I May Be Through With Medieval Fantasy
Again, apologies to both my readers for a few-week lapse there. The stomach flu plagued (totally a verb) its way through our household, which then put me off my editing schedule for book three. Not to worry - it's now with the proof reader and ARCS should be available soon (if I ever get my cover done). I'll also return to a regular blogging schedule again, but since my mother-in-law is currently invading my writing space for a week, I thought I'd just knock this little rumination of mine.
Mainly, I think I'm done reading the traditional medieval Europe-inspired fantasy novel. For the near future at least.

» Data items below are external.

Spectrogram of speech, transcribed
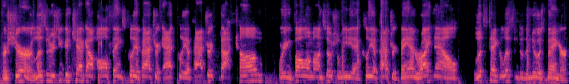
For sure. Listeners, you can check out all things Cleopatrick at cleopatrick.com or you can follow him on social media at Cleopatrick Band. Right now, let's take a listen to the newest banger.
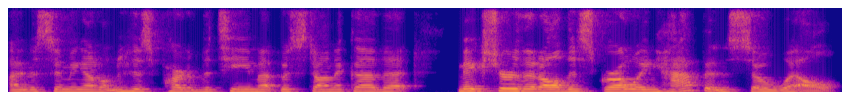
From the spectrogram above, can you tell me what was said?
I'm assuming I don't know who's part of the team at Bustanica that make sure that all this growing happens so well.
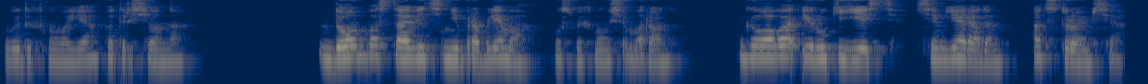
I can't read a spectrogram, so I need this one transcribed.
выдохнула я потрясенно. Дом поставить не проблема, усмехнулся Маран. Голова и руки есть, семья рядом, отстроимся.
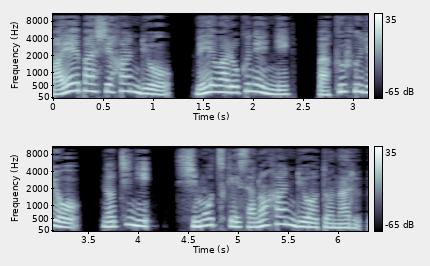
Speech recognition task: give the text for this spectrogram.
前橋藩領、明和6年に幕府領、後に下付佐野藩領となる。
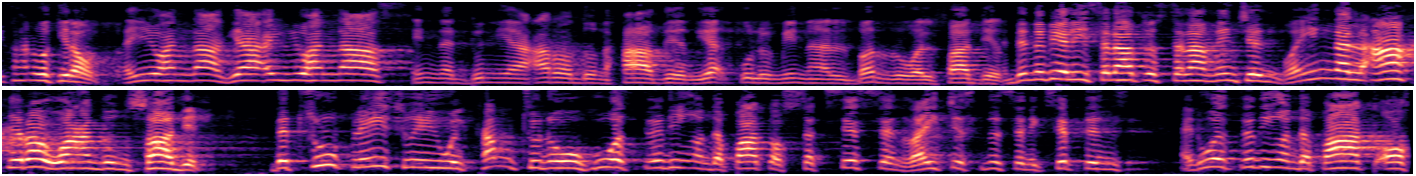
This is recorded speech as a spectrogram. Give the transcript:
You can't work it out. أيها الناس يا أيها الناس إن الدنيا عرض حاضر يأكل منها البر والفاجر. Then Nabi عليه الصلاة والسلام mentioned وإن الآخرة وعد صادق. The true place where you will come to know who was treading on the path of success and righteousness and acceptance and who was treading on the path of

My most recent reads were guild mate Alec Hutson's The Silver Sorceress, then Rob Hayes' upcoming Never Die, with RF Kuang's The Poppy War mixed in there. And all three of those have some strong Asian influences that I found wonderfully refreshing. A complete palette cleanser, which I realized last afternoon when I picked up a very famous fantasy novel that will remain nameless for now. And believe me, it was a well written book with a compelling story.
I think this is my most-used pic at this point. I freaking love it.
Or at least it should have. Yet I found my mind wandering throughout and I'm considering DNFing it. It just doesn't capture me as those other more recent books have.
And I think a lot of that has to do with the fact I've read this all before. For 30+ years, I've dealt with knights and wizards, castles and taverns. It's all so familiar and I find myself craving something new. Don't get me wrong, those settings and tropes are what roped me into the genre in the first place. But after numerous decades of traveling those same paths over and over again, they feel a little stale.
And the more I think of it, the more amazed I am that it's only within the last few years that fantasy authors have begun to explore different cultures and time periods to apply their fantasy conceits too. Being as it deals with worlds that can't possibly exist, you'd think that the fantasy genre would have the most diverse bunch of worlds. Instead it seems like 90% of the genre has been dedicated to exploring one basic location for 50+ years.
Though no fault of its own, I think LOTR is patient zero. Yes, fantasy as a genre existed before. But it was the first adult fantasy novel, which ushered what can be considered the modern age. It's the ancestor from which most modern fantasy genetically descends from, which means the castles and wizards, castles and taverns are built into the genre's DNA (along with elves, dwarves, orcs and trolls).
Again, this is by no means a bad thing, and certainly not some form of fantasy original sin. LOTR broke new ground and it makes sense others would emulate its success. In fact, many authors and audiences thought that LOTR's success was the genre conventions themselves, so it makes sense they would follow in those footsteps.
Robert Howard's map of Conan's world. Totally not inspired by Europe.
But at this stage in my reading, I'm ready to veer off said path and explore some new worlds that aren't quite so familiar. And again, thank goodness for self-publishing in that there's where most of the new subgenre exploration is taking place. So for the next... well, I don't want to put an exact date to it, but for a while now, I'm going to avoid medieval Europe.
Unless Winds of Winter comes out. Obviously.